In this week’s NBA Power Rankings, we’re looking at which teams have the most leverage as we approach the all-important trade deadline.
Our new look NBA Power Rankings are back, a non-traditional structure for a non-traditional era of professional basketball. The world is no longer just about wins and losses and teams are no longer the primary crucible of basketball power. So each week we’ll be dissecting how basketball power is presently distributed — between players, teams, friendships, diss tracks, aesthetic design choices, across leagues and whatever else has a temporary toehold in this ever-changing landscape.
Who has the power in this week’s NBA Power Rankings?
On paper, the Houston Rockets hold a lot of cards. Victor Oladipo may be as closer to a star player as there is on the market. Eric Gordon has a track record as a solid defender, strong floor-spacer and respectable secondary creator. And P.J. Tucker has been a key playoff performer, stretching the floor and switching to guard all five positions. The problem is that Oladipo is going to be a free agent so any team seriously interested in him could just wait, Gordon has been injured and still has three years left on his deal and word on the street is that Tucker may be “cooked.”
The Houston Rockets could make a lot of things happen for a lot of teams vying to make the inner circle of championship contenders. But they might not love the offers they’re getting for the leftover parts from their own contender core.
The Cavaliers have four big men with vastly different skill sets, none of whom are likely to be part of their long-term plans. JaVale McGee, Andre Drummond, Larry Nance Jr. and Kevin Love could all be intriguing to different contenders for different reasons but there should be multiple suitors for each and the Cavs have the luxury of sifting through the offers for whatever they fancy the most.
The downside is that the market will constrict around each. Drummond is an expiring and a contender might not want to throw down a big offer for a one-year rental. Nance Jr. has arguably been the best of the bunch but the Cavs may prefer to just keep him. And Love’s contract and injury history will depress the offers Cleveland gets for him. All four could be moved in the next few weeks and with this pool of players, the Cavs could heavily impact the playoff fortunes of teams like the Lakers or Brooklyn Nets. But the returns they get might end up being a little disappointing.
The Thunder may not have anything, in particular, they’re looking for or any pressure to try and make anything happen. But they have, by far the largest array of pieces to offer. They own all of their own future first-round picks and hold the rights to nine extra first-rounders over the next seven drafts. If a star player should become available, they’ll be ready to pounce. In addition, they have several enormous trade exceptions and three veterans — George Hill, Al Horford, Trevor Ariza — who could be extremely valuable to fringe contenders.
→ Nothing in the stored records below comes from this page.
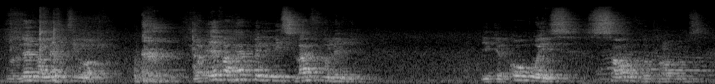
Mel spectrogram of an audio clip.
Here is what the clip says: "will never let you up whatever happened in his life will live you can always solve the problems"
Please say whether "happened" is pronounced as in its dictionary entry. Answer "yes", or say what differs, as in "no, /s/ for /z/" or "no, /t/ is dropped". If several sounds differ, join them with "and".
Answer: no, /d/ is dropped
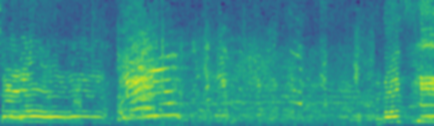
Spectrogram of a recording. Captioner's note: screams, laughter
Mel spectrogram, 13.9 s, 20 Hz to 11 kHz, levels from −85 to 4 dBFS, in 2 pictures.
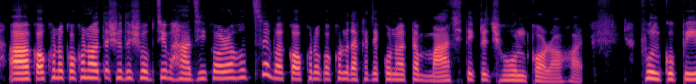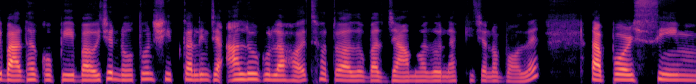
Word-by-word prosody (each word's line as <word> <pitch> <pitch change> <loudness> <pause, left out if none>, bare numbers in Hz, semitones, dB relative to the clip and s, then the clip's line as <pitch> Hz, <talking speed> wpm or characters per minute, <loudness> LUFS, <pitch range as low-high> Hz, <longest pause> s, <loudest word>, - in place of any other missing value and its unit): আ - - +13 0.2
কখনো, 250 +4 +5
কখনো 280 +2 +1
হয়তো 275 +1 +3
শুধু 270 -1 -2
সবজি 270 +1 -1
ভাজি 230 +1 0
করা 260 +1 +3
হচ্ছে 290 - -9
বা 250 - +4
কখনো, 240 +3 0
কখনো 240 +2 -4
দেখা 215 +1 -2
যায় 220 - -3
কোন 225 - -1
একটা 215 - -1 0.2
মাছতে 175 +7 0
একটু 210 - -4
ঝোল 190 0 -1 0.2
করা 140 -5 -1
হয়। - - -8 0.6
ফুলকপি, 225 -3 +1
বাঁধাকপি 195 0 +1
বা 190 - +4
ওই 185 - -1
যে 245 - +4
নতুন 195 +4 -4
শীতকালীন 210 -2 -2
যে - - +3 0.2
আলুগুলা 205 -2 +2
হয়, 175 +1 -1
ছোট 220 -2 -8 0.2
আলু 175 0 -2
বা 175 - +3 0.2
জাম 165 -2 0
আলু 165 +1 -4
না 165 - -5
কি - - -22
যেন 175 -2 -6 0.2
বলে। 145 +1 -5 0.6
তাপ্পর 205 +1 +5 0.3
সিম, 205 -4 -1
210 Hz, 180 wpm, -23 LUFS, 185-240 Hz, 0.6 s, আ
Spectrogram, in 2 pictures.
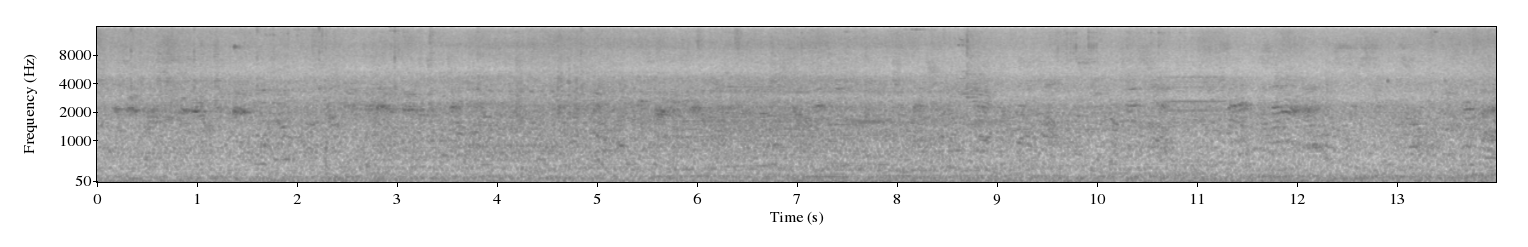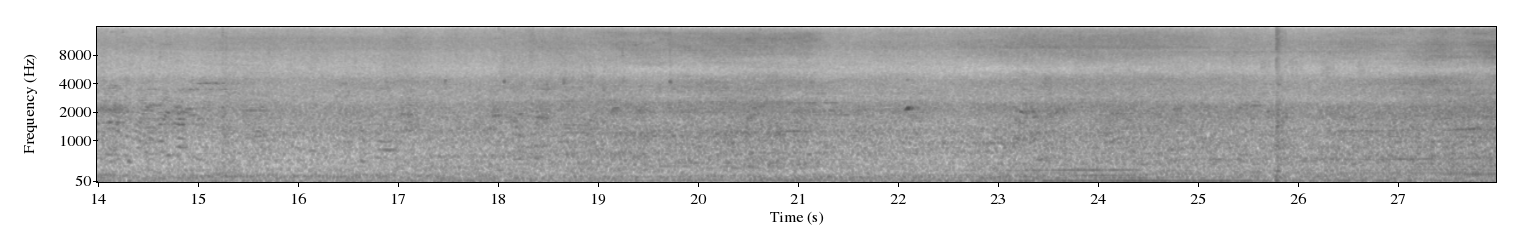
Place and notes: Puxin - Entrance to the market
Noon, the streets of the Corner, traffic noise, Hours markets coming to an end, Tidying up, Sony PCM D50+ Soundman OKM II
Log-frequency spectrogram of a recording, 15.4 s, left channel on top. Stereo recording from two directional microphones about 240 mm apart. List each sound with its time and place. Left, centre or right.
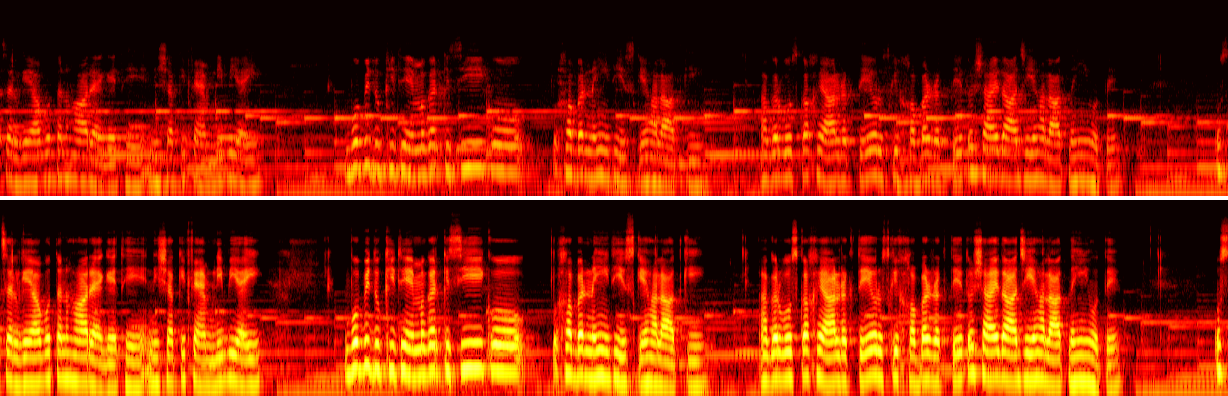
0.0 s speech: right
4.4 s speech: right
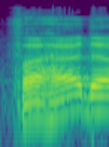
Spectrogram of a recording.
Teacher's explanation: دال کے اوپر کھڑا زبر ہے، کھڑا زبر کو ایک الف کے برابر کھینچ کر پڑھیں گے۔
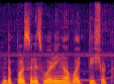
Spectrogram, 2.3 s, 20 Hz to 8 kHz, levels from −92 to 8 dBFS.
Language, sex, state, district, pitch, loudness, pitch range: English, male, Assam, Kamrup Metropolitan, 120 Hz, -19 LUFS, 115-120 Hz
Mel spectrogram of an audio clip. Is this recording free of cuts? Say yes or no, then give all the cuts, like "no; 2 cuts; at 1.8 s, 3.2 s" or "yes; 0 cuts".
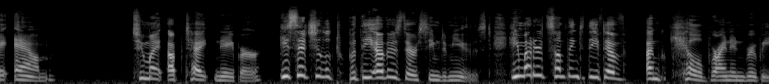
no; 4 cuts; at 2.7 s, 3.4 s, 6.0 s, 6.6 s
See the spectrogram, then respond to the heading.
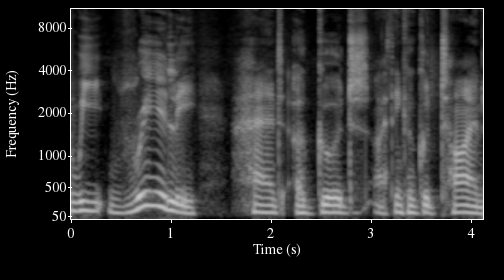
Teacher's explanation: And you also said we really had a good time. So you stressed really.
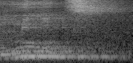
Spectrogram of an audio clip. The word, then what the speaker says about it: minutes: The SG read the minutes, not minute, please this word, M-I-N-U-T-E-S. You don't pronounce this as U, you pronounce it as E.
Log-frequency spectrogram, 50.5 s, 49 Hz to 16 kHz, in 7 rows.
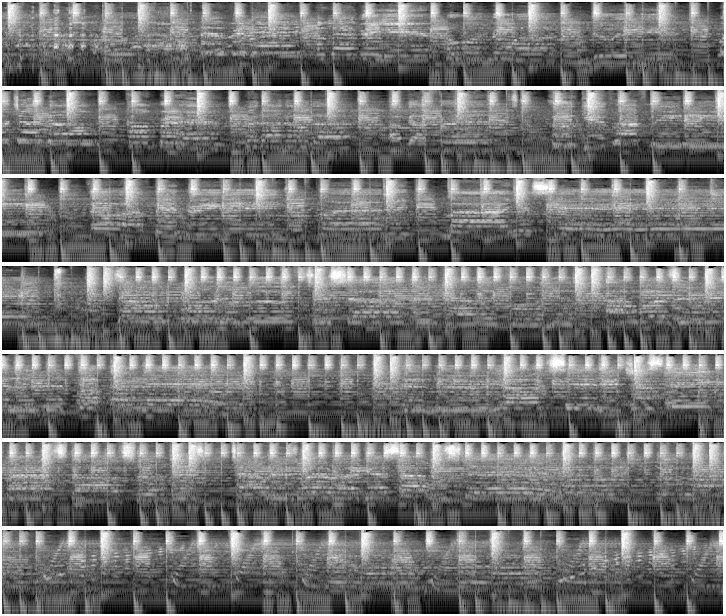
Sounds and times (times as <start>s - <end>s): Music: 0.0s - 50.5s.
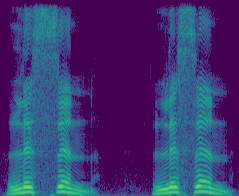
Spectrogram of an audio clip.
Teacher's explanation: the pronunciation the t is silent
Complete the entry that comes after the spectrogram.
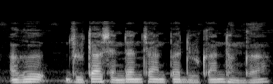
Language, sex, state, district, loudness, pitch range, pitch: Wancho, female, Arunachal Pradesh, Longding, -18 LUFS, 105-115 Hz, 110 Hz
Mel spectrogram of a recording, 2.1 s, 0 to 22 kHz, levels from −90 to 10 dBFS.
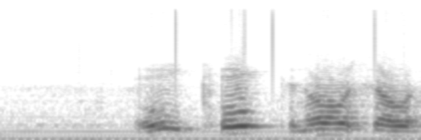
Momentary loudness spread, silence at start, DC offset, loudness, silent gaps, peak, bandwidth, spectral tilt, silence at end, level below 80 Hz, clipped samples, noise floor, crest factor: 6 LU; 0.45 s; under 0.1%; -34 LUFS; none; -18 dBFS; 16 kHz; -6 dB/octave; 0 s; -58 dBFS; under 0.1%; -57 dBFS; 16 dB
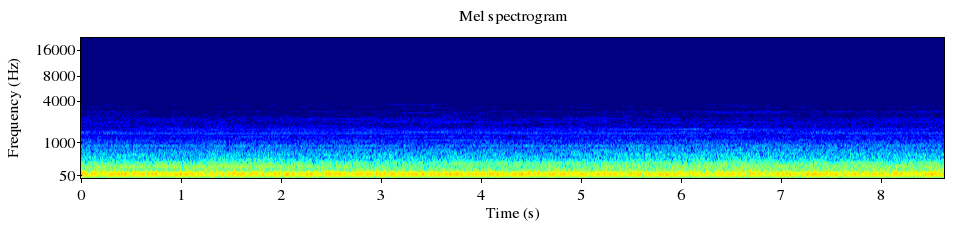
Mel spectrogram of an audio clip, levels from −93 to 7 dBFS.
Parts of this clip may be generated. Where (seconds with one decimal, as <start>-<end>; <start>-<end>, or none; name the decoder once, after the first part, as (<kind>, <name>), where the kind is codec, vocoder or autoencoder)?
0.0-1.3 (autoencoder, DAC-VAE); 6.1-8.6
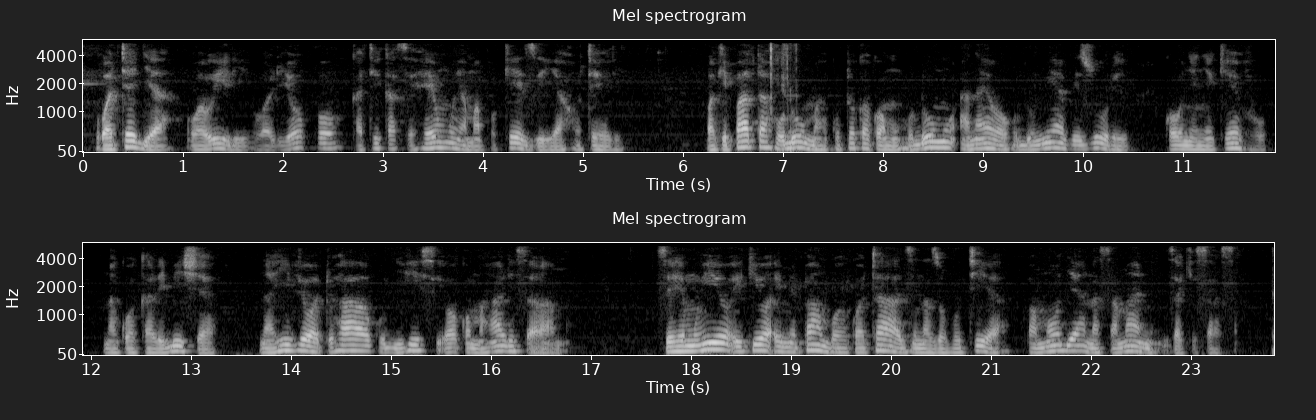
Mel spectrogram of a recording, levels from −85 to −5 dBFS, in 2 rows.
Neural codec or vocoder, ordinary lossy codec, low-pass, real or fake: none; MP3, 48 kbps; 5.4 kHz; real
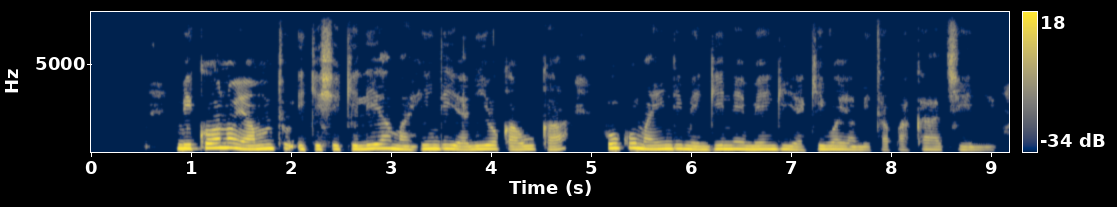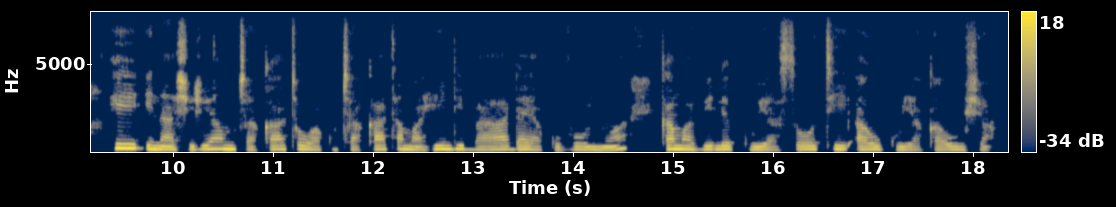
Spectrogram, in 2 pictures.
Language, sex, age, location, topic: Swahili, female, 18-24, Kisumu, agriculture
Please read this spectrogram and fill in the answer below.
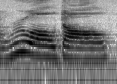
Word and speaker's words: Roald Dahl: It's pronounced Roo, like kangaroo, Roo, and then Rual. It doesn't have, you don't pronounce the D at all.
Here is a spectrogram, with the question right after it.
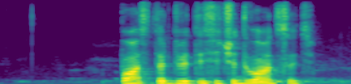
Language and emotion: Russian, neutral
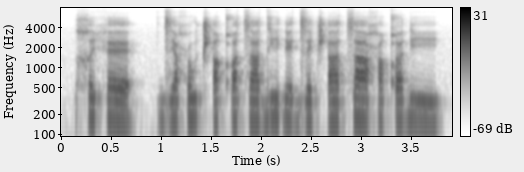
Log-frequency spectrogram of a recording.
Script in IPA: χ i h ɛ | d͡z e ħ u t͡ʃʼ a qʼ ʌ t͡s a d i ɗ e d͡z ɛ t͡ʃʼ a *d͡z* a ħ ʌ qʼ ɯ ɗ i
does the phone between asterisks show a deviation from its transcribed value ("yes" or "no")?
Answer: yes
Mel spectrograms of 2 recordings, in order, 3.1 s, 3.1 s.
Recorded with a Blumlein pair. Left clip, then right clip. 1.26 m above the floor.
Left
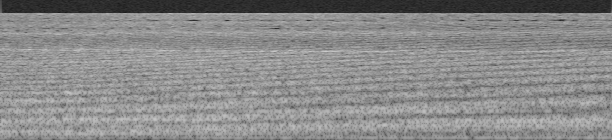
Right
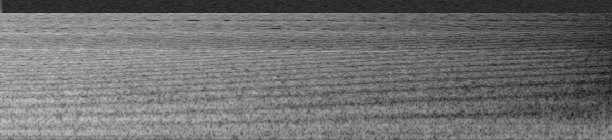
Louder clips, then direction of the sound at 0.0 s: Even; 10° right.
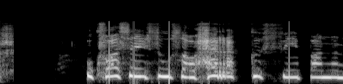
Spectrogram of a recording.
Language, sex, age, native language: Icelandic, male, 18-19, Icelandic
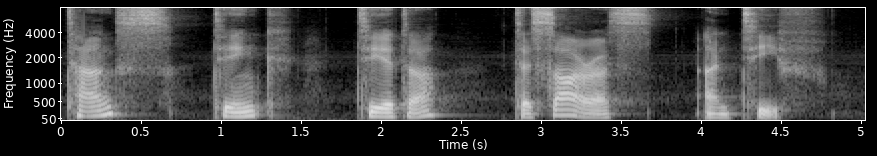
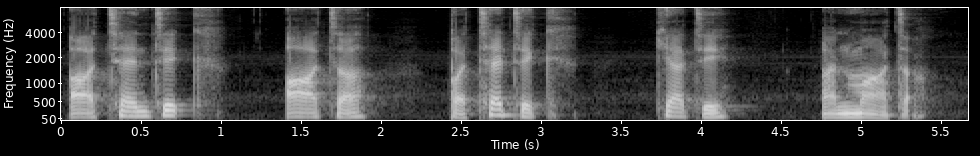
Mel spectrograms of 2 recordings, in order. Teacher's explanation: the H is eliminated and what you're left with are just the pronunciation of the hard T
And if they want to really go big, they could even move some of their emerging young players like Darius Bazley or Theo Maledon.
Even if they’re not in the center of any deals, their combination of players and financial flexibility could let them hop in around the margins, helping facilitate some other deal while they pick up an additional asset or two for their trouble. The trading game is all about assets and the Thunder have, by far, the biggest war chest.
The Philadelphia 76ers have been one of the few consistently impressive teams in the Eastern Conference. Joel Embiid is near the top of the MVP shortlist and their defense has been in the top five in efficiency almost the entire season. But while their offense has looked better with all the supplementary shooting Daryl Morey brought in during the offseason, they’re still roughly league-average at that end of the floor and will almost certainly be looking for an upgrade at the deadline.
The 76ers don’t have a ton of obvious assets but they have the impetus to make a trade, an incredibly creative and aggressive general manager, and the depth to make a lot of different trade paths possible. Whoever they target will need to be a respectable shooter but anything from a stretchy big like Nemanja Bjelica to a rangy backcourt player like George Hill would help. They’ll want to do something and it feels like everything is on the table.
With Bradley Beal and Zach LaVine likely off the NBA Trade Market, the Timberwolves’ 2021 first-round pick, held by the Warriors, could be the most valuable piece in play. The pick is top-three protected which means there’s roughly a 50 percent chance it’s not conveyed until the 2022 NBA Draft, in which case it becomes unprotected. Given how chaotic things are in Minnesota right now, the pick certainly isn’t going to decrease in value.
The Warriors don’t have any real pressure to make a deal right now, so they don’t need to take a risk. It would take a significant upgrade to make them even longshot contenders and everything is really about next season when Klay Thompson is healthy again. They can sit on the pick and see where Minnesota lands in the lottery and then reassess before the draft.
But if the Warriors want to get involved with anyone who becomes available, that Timberwolves pick is going to trump most other offers on their own. Kristaps Porzingis has been inconsistent this year but he’d been even more dangerous offensively surrounded by Curry, Klay and Draymond. John Collins would be awfully interesting as a long-term 4. Maybe they want to try and get the Orlando Magic to change their minds about Aaron Gordon or Nikola Vucevic. The Warriors don’t have to do anything but they have more flexibility to turn a plan into reality than almost any other team.